### Dataset extract

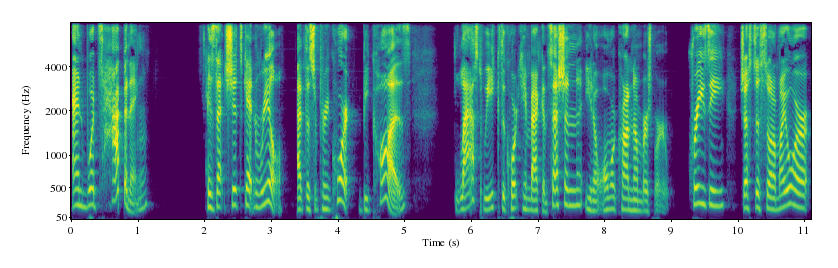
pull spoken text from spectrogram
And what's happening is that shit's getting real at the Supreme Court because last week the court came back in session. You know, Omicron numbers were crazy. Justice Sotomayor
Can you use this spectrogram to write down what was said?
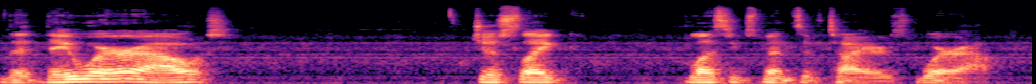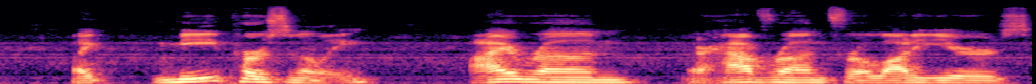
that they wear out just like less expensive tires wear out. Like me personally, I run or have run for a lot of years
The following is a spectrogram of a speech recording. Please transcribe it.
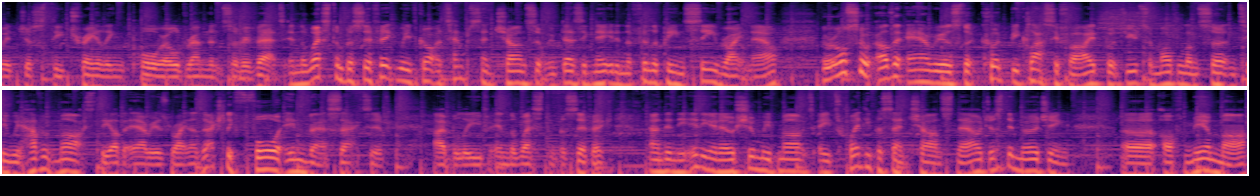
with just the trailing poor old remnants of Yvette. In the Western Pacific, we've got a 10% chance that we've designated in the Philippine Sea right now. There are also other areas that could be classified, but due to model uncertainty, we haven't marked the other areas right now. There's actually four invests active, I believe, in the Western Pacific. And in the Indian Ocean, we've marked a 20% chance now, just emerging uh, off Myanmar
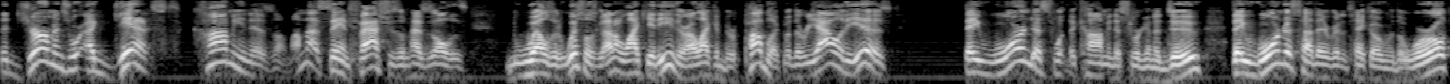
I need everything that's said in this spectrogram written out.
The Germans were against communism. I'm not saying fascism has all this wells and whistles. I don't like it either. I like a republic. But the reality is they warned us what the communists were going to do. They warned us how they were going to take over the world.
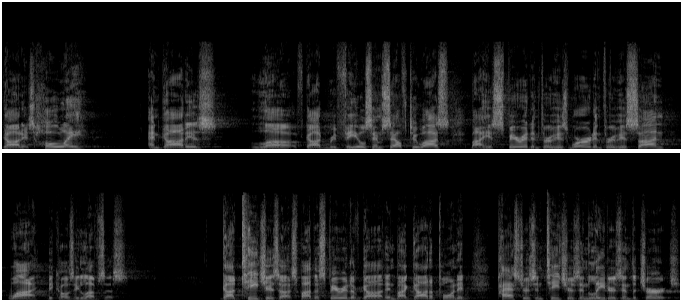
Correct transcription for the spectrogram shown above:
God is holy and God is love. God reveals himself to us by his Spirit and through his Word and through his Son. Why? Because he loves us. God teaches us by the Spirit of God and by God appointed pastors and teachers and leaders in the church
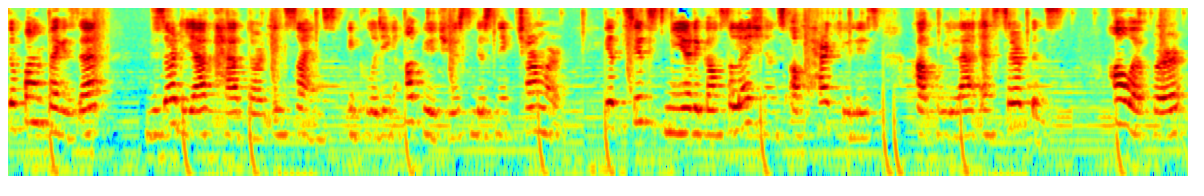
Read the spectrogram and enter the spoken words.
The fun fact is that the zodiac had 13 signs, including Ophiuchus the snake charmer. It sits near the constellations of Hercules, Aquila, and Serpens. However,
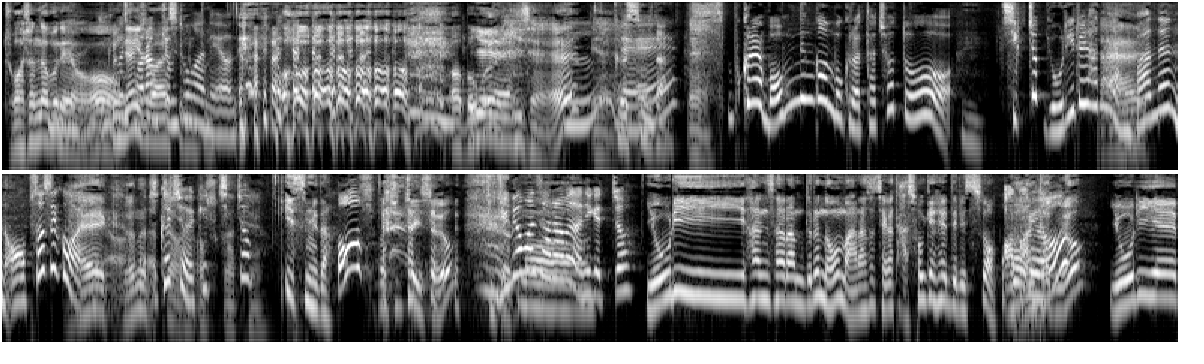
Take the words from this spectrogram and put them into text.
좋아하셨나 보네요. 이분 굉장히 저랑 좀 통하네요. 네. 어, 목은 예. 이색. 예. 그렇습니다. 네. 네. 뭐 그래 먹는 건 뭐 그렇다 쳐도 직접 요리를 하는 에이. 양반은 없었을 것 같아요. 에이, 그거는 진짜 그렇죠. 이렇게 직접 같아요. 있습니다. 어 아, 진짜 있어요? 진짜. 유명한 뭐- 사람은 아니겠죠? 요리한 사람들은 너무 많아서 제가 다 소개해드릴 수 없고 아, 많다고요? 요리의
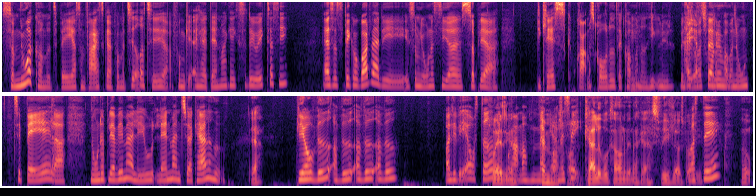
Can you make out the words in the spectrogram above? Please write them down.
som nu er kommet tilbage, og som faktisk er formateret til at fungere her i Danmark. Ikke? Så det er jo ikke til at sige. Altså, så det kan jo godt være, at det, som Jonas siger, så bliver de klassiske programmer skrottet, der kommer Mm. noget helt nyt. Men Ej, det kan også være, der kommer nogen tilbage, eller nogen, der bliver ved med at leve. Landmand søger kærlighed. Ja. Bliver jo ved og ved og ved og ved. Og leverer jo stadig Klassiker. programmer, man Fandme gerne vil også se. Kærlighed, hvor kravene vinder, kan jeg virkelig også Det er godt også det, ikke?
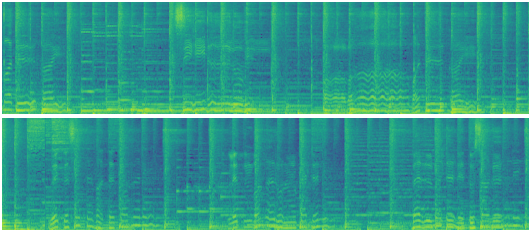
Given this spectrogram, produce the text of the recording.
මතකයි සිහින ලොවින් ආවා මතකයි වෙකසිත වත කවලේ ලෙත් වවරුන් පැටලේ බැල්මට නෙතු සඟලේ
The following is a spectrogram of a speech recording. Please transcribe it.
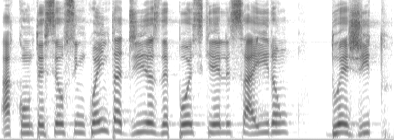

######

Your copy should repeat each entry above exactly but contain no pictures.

pull spoken text from spectrogram
And what's happening is that shit's getting real at the Supreme Court because last week the court came back in session. You know, Omicron numbers were crazy. Justice Sotomayor
Can you use this spectrogram to write down what was said?
that they wear out just like less expensive tires wear out. Like me personally, I run or have run for a lot of years
The following is a spectrogram of a speech recording. Please transcribe it.
with just the trailing poor old remnants of Yvette. In the Western Pacific, we've got a 10% chance that we've designated in the Philippine Sea right now. There are also other areas that could be classified, but due to model uncertainty, we haven't marked the other areas right now. There's actually four invests active, I believe, in the Western Pacific. And in the Indian Ocean, we've marked a 20% chance now, just emerging uh, off Myanmar
I need everything that's said in this spectrogram written out.
The Germans were against communism. I'm not saying fascism has all this wells and whistles. I don't like it either. I like a republic. But the reality is they warned us what the communists were going to do. They warned us how they were going to take over the world.
Correct transcription for the spectrogram shown above:
God is holy and God is love. God reveals himself to us by his Spirit and through his Word and through his Son. Why? Because he loves us. God teaches us by the Spirit of God and by God appointed pastors and teachers and leaders in the church
Read the spectrogram and enter the spoken words.
The fun fact is that the zodiac had 13 signs, including Ophiuchus the snake charmer. It sits near the constellations of Hercules, Aquila, and Serpens. However,
Take the words from this spectrogram and put them into text.
좋아하셨나 보네요. 이분 굉장히 저랑 좀 통하네요. 네. 어, 목은 예. 이색. 예. 그렇습니다. 네. 네. 뭐 그래 먹는 건 뭐 그렇다 쳐도 직접 요리를 하는 에이. 양반은 없었을 것 같아요. 에이, 그거는 진짜 그렇죠. 이렇게 직접 같아요. 있습니다. 어 아, 진짜 있어요? 진짜. 유명한 뭐- 사람은 아니겠죠? 요리한 사람들은 너무 많아서 제가 다 소개해드릴 수 없고 아, 많다고요? 요리의
Can you make out the words in the spectrogram above? Please write them down.
som nu er kommet tilbage, og som faktisk er formateret til at fungere her i Danmark. Ikke? Så det er jo ikke til at sige. Altså, så det kan jo godt være, at det, som Jonas siger, så bliver de klassiske programmer skrottet, der kommer Mm. noget helt nyt. Men Ej, det kan også være, der kommer nogen tilbage, eller nogen, der bliver ved med at leve. Landmand søger kærlighed. Ja. Bliver jo ved og ved og ved og ved. Og leverer jo stadig Klassiker. programmer, man Fandme gerne vil også se. Kærlighed, hvor kravene vinder, kan jeg virkelig også Det er godt også det, ikke?
Given this spectrogram, produce the text of the recording.
මතකයි සිහින ලොවින් ආවා මතකයි වෙකසිත වත කවලේ ලෙත් වවරුන් පැටලේ බැල්මට නෙතු සඟලේ
The following is a spectrogram of a speech recording. Please transcribe it.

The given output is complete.